**Aim of the task:** Print the lines below word for word, beginning with the first and ending with the line that holds "Expected transcription: B", and skip every picture.
- - -
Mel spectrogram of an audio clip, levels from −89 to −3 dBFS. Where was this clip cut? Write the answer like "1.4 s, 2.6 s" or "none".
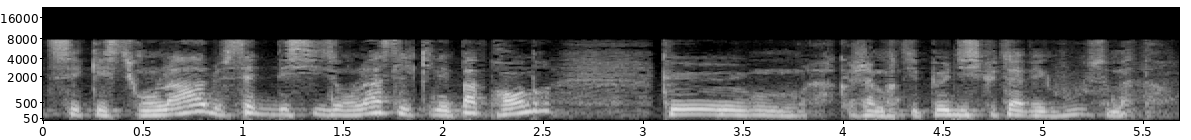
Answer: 2.2 s, 3.0 s, 4.3 s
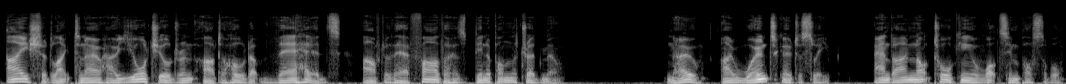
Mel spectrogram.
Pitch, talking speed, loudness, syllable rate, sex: 90 Hz, 190 wpm, -21 LUFS, 5.2 syllables/s, male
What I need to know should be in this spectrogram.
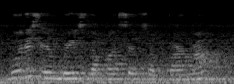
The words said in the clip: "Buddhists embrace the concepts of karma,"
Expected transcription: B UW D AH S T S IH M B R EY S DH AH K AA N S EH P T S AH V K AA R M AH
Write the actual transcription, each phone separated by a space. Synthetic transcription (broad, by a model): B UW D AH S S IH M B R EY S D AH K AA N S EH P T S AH B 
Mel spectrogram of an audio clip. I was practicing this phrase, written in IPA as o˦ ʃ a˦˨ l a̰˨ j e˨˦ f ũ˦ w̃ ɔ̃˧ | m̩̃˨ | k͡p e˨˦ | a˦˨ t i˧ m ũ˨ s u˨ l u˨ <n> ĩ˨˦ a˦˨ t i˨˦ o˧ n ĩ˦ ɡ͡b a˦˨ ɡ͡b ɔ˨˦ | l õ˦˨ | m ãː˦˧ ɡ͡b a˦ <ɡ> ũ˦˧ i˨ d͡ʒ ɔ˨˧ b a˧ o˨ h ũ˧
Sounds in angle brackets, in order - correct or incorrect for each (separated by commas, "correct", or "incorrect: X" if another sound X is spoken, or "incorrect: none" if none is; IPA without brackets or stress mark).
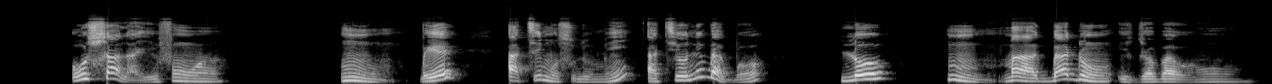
incorrect: m, incorrect: d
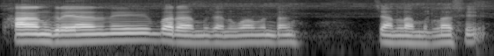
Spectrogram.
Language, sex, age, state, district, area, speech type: Bodo, male, 45-60, Assam, Kokrajhar, urban, spontaneous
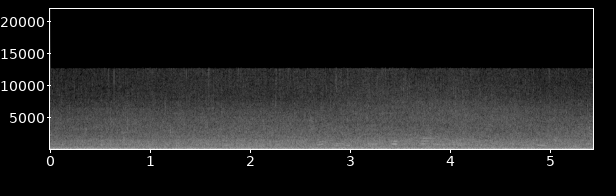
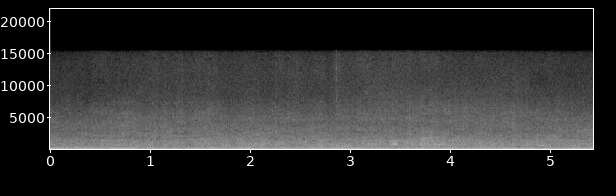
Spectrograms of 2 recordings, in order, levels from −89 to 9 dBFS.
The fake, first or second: second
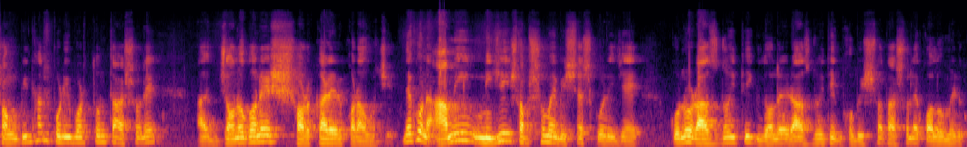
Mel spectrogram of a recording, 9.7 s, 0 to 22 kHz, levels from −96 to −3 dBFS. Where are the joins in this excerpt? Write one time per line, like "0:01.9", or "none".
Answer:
0:03.8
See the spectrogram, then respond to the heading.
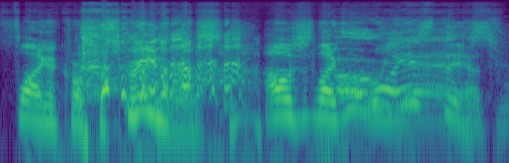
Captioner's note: everyone laughing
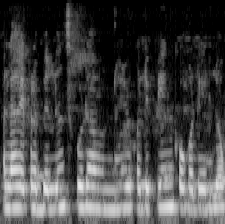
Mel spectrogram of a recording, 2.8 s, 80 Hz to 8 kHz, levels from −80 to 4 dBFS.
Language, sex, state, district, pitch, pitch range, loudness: Telugu, female, Andhra Pradesh, Sri Satya Sai, 230 Hz, 225-235 Hz, -14 LUFS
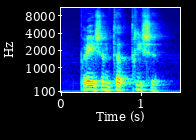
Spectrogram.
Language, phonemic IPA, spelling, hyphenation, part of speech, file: Dutch, /ˌprezɛntaˈtrisə/, presentatrice, pre‧sen‧ta‧tri‧ce, noun, Nl-presentatrice.ogg
- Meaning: 1. presenter, master of ceremonies, emcee, compere, host 2. presenter, bearer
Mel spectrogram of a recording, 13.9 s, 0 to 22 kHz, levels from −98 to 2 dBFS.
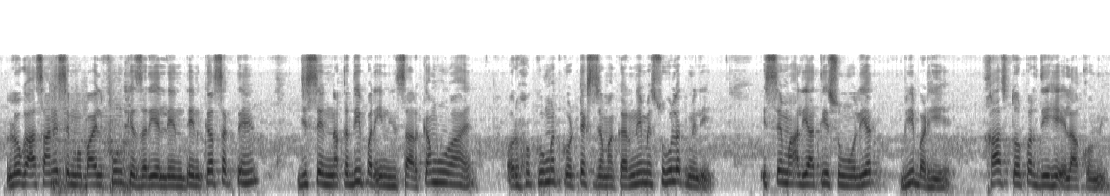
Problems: constant background noise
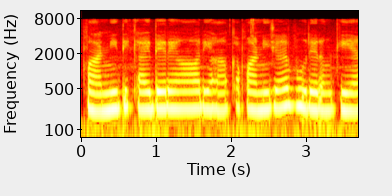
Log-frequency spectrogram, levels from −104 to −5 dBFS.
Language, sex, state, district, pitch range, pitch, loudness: Hindi, female, Chhattisgarh, Raipur, 215-225 Hz, 225 Hz, -14 LUFS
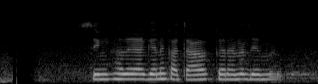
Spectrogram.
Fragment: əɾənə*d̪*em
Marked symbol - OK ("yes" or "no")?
yes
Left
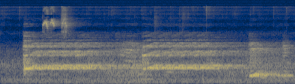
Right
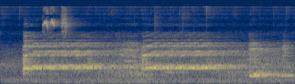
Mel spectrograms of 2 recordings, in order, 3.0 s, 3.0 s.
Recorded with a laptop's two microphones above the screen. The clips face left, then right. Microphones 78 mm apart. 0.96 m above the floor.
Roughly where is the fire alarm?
Right.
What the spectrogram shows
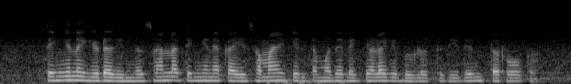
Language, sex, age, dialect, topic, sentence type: Kannada, female, 31-35, Coastal/Dakshin, agriculture, question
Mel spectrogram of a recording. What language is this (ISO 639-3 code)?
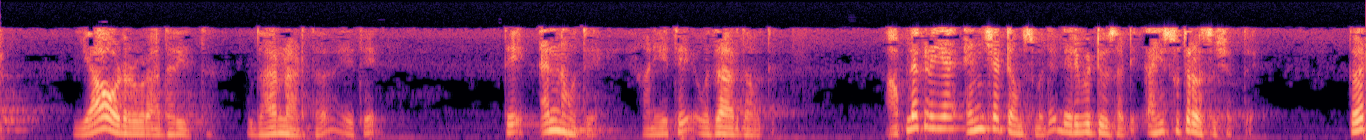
mar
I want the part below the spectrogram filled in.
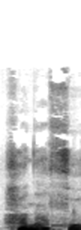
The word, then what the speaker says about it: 話す: Hanasu, c'est H, H, A. Donc, on prononce HA, HA, Hanasu.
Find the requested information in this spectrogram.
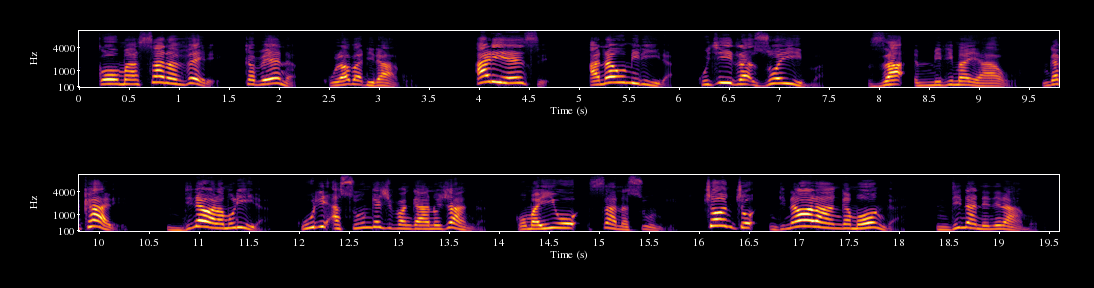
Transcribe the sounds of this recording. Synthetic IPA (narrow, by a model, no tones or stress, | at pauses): kɔmasanaɱvɛɾɛ̰ | kapɛna̰ | kulaɓaɗiɾa̰ːkɔ̥ | alijɛnsɛ̰ | anaumiɾiɾa̰ | kut͡ʃitazɔjipa̰ | zam̩mitimajaːwɔ̰ | ŋɡakʰalɛ̰ | ndinawalamuliɾa̰ | kutiʔasuŋɡɛt͡ʃipaŋɡanɔt͡ʃaŋɡa̰ | kɔmaiwɔsanasuːŋɡɛ | t͡ʃɔnt͡ʃɔndinawalaŋɡamɔŋɡa̰ | ndinanɛnɛɾa̰ːmɔ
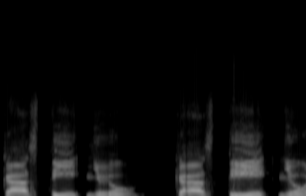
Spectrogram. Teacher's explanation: la mayor fuerza está en la segunda sílaba por lo tanto es una palabra grave olana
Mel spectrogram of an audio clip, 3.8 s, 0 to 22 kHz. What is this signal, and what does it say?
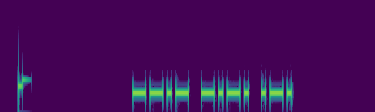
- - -
**Your response:**
Mel spectrogram of an audio clip, levels from −89 to −3 dBFS. Where was this clip cut? Write the answer like "1.4 s, 2.6 s" or "none".
Answer: 2.2 s, 3.0 s, 4.3 s
Mel spectrogram.
Pitch, talking speed, loudness, syllable rate, sex: 90 Hz, 190 wpm, -21 LUFS, 5.2 syllables/s, male
What I need to know should be in this spectrogram.
The words said in the clip: "Buddhists embrace the concepts of karma,"
Expected transcription: B UW D AH S T S IH M B R EY S DH AH K AA N S EH P T S AH V K AA R M AH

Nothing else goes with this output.